▸ ASSIGNMENT:
A word-for-word copy of the data is what's wanted; pictures stay out of it.

▸ Source records:
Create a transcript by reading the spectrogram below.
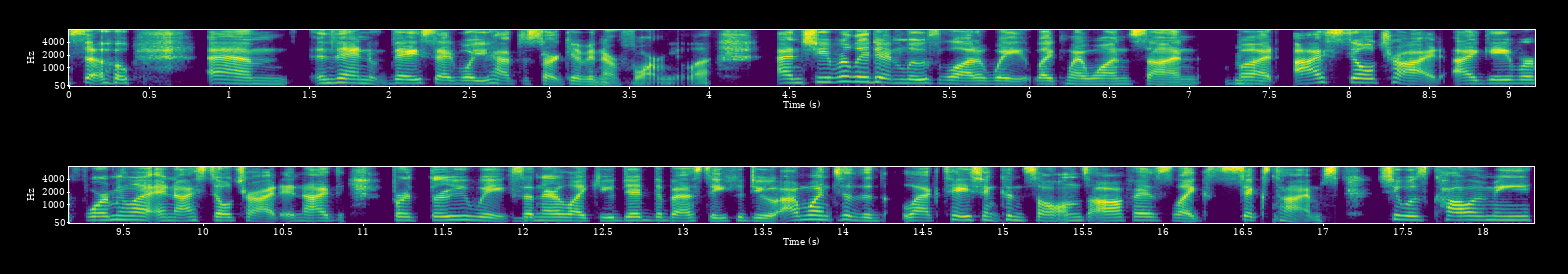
So um then they said, well, you have to start giving her formula. And she really didn't lose a lot of weight like my one son, mm-hmm. but mm-hmm. I still tried. I gave her formula and I still tried. And I for three weeks, and they're like, you did the best that you could do. I went to the lactation consultant's office like six times. She was calling me.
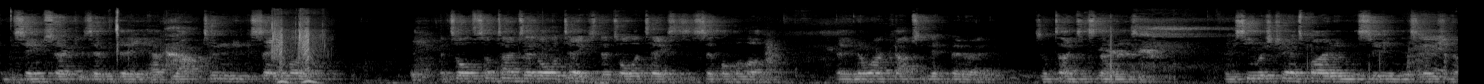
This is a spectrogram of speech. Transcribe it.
in the same sectors every day. You have the opportunity to say hello. That's all. Sometimes that's all it takes. That's all it takes is a simple hello. And you know our cops are getting better at it. Sometimes it's not easy. And you see what's transpired in the city and this nation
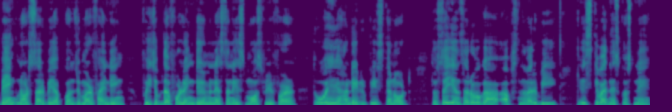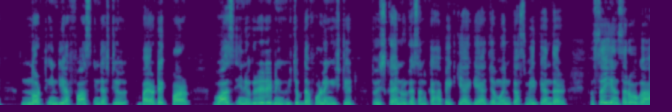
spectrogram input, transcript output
bank note survey of consumer finding which of the following denomination is most prefer तो वो है हंड्रेड रुपीज़ का नोट तो सही आंसर होगा ऑप्शन नंबर बी इसके बाद नेक्स्ट क्वेश्चन है north India first industrial biotech park was inaugurated in which of the following state तो इसका इनोग्रेशन कहाँ पे किया गया? जम्मू एंड कश्मीर के अंदर। तो सही आंसर होगा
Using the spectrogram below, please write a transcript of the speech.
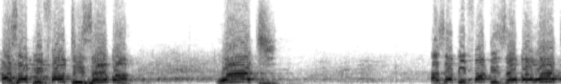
I said before December. What? I said before December what?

▸ WRITTEN ANSWER:
Create a transcript by reading the spectrogram below.
So um then they said, well, you have to start giving her formula. And she really didn't lose a lot of weight like my one son, mm-hmm. but mm-hmm. I still tried. I gave her formula and I still tried. And I for three weeks, and they're like, you did the best that you could do. I went to the lactation consultant's office like six times. She was calling me.
This is a spectrogram of speech. Transcribe it.
in the same sectors every day. You have the opportunity to say hello. That's all. Sometimes that's all it takes. That's all it takes is a simple hello. And you know our cops are getting better at it. Sometimes it's not easy. And you see what's transpired in the city and this nation
spectrogram input, transcript output
bank note survey of consumer finding which of the following denomination is most prefer तो वो है हंड्रेड रुपीज़ का नोट तो सही आंसर होगा ऑप्शन नंबर बी इसके बाद नेक्स्ट क्वेश्चन है north India first industrial biotech park was inaugurated in which of the following state तो इसका इनोग्रेशन कहाँ पे किया गया? जम्मू एंड कश्मीर के अंदर। तो सही आंसर होगा
Using the spectrogram below, please write a transcript of the speech.
I said before December. What? I said before December what?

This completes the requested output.